Dressing Properly for the Field

News & Tips: Dressing Properly for the Field

As a retired licensed hiking guide for the Department of Environmental Conservation and a volunteer Hike Coach for the Leukemia/Lymphoma Society for many years, I taught trail safety, and particularly how to be comfortable on the trail and get the most out of your outdoor experience.

DressingProperlyField RHBaselayer10207779
Baselayers that have moisture-wicking capabilities is an important item to have when in the outdoors.

Wearing the right clothing for your comfort is essential. Whether you're hiking, hunting or fishing, your body is constantly adjusting for changes in the temperature and humidity. Some days you'll sweat more than others; yet, on other days you won't even break a bead. Still, you're losing moisture all the time, and you're dehydrating whether you're wiping your brow off or not. So how you dress affects your level of comfort outside. With the diversity of fabrics to choose from these days, you are more prepared than ever before to protect yourself against the swings in weather conditions and temperatures.

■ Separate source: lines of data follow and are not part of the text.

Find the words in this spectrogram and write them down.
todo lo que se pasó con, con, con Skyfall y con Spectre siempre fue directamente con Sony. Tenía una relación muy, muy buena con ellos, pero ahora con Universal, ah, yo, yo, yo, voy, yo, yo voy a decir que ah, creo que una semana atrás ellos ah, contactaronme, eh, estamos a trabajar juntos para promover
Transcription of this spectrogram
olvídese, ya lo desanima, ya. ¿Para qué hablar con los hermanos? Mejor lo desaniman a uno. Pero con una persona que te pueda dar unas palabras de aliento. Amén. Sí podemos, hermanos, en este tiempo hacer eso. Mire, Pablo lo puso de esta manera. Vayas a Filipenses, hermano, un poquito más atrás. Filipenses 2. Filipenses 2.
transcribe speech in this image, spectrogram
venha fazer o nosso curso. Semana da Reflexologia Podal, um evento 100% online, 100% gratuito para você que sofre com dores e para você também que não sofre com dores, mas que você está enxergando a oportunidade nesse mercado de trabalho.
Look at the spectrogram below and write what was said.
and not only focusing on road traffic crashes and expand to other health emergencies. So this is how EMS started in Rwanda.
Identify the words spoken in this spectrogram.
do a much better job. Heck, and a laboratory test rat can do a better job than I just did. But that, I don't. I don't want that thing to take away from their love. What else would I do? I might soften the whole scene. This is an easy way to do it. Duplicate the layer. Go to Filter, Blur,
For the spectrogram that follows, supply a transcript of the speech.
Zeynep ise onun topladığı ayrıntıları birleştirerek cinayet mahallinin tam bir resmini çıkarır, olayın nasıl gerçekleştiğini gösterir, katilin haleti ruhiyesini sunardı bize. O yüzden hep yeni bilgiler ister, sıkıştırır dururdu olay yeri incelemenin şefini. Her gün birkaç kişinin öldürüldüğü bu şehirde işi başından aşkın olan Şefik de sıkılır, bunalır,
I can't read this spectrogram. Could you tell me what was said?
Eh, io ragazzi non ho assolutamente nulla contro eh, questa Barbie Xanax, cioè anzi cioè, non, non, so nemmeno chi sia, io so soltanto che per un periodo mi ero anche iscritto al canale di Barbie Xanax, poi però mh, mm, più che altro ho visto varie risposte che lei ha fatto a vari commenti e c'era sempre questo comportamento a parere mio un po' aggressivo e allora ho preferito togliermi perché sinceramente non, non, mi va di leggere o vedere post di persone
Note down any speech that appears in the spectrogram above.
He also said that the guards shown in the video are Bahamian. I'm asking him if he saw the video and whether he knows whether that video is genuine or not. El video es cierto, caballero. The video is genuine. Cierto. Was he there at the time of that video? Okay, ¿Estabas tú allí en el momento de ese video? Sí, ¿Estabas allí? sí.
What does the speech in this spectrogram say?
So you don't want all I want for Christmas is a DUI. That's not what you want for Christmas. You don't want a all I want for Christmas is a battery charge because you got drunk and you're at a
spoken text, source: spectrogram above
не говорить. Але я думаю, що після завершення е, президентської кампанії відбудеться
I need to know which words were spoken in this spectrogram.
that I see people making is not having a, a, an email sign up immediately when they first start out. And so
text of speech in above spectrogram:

Regardless of your sport, leave the cotton home. Unblended cotton, that is 100 percent cotton, while still a fabric of choice by many for casual wear, has no real place for the outdoors anymore. Cotton has no wicking features, per se, and it stays wet longer, which translates into getting a chill and maybe not warming up again. With brands such as RedHead, Under Armour and Columbia, the textile industry today offers a wide range of synthetic blends with great features and benefits in clothing for all outdoor activities.

Synthetic fabrics have various "blends" of cotton and polyester, and some are even 100 percent polyester. And each manufacturer has their own patents on fabric technology, too; such as Columbia's patent that includes a polymer technology in their fabric that helps lower body temperature, in addition to wicking away perspiration. In fact, for the tropic and sub-tropic anglers, Columbia's technologists even suggest layering for heat. Yes, even during the high temperatures of the tropics. Layering, using their tactical applications, lowers dehydration and lowers your body temperature.

Many other manufacturers, too, such at Under Armour, also include some UPF value for sun protection; and some even include an insect repellent formula, too. But all of them have some variation of a polyester blend that includes a wicking capability, cooling features, sun protection and insect repellent capability. The fabrics of today are so innovative with built-in features and benefits it makes your outdoor experience the best it can be. You know your body better than anybody else, so read the manufacturer's labels to find the fabric and style best suited for you

One last note. Many of the manufacturers embed an insect repellent element into their clothing. In the southeast we have a tendency to fish and hunt in warmer temperatures. With the right fabrics, these special features allow us to adjust our comfort level accordingly. In the deep woods, however, the strength of those built-in repellents is limited. They are not strong enough to keep the really bad things away, like ticks and chiggers. DEET, as controversial as it is, is still one of the best repellents against those critters. As long as you take a really thorough shower after returning from the woods, it doesn't have time to enter your system. With that said, products like REPEL 100, used liberally on your legs, arms, neck and torso, combined with the REPEL Sportsmen 40 percent DEET, sprayed on your clothing, will give you the ultimate layer of protection.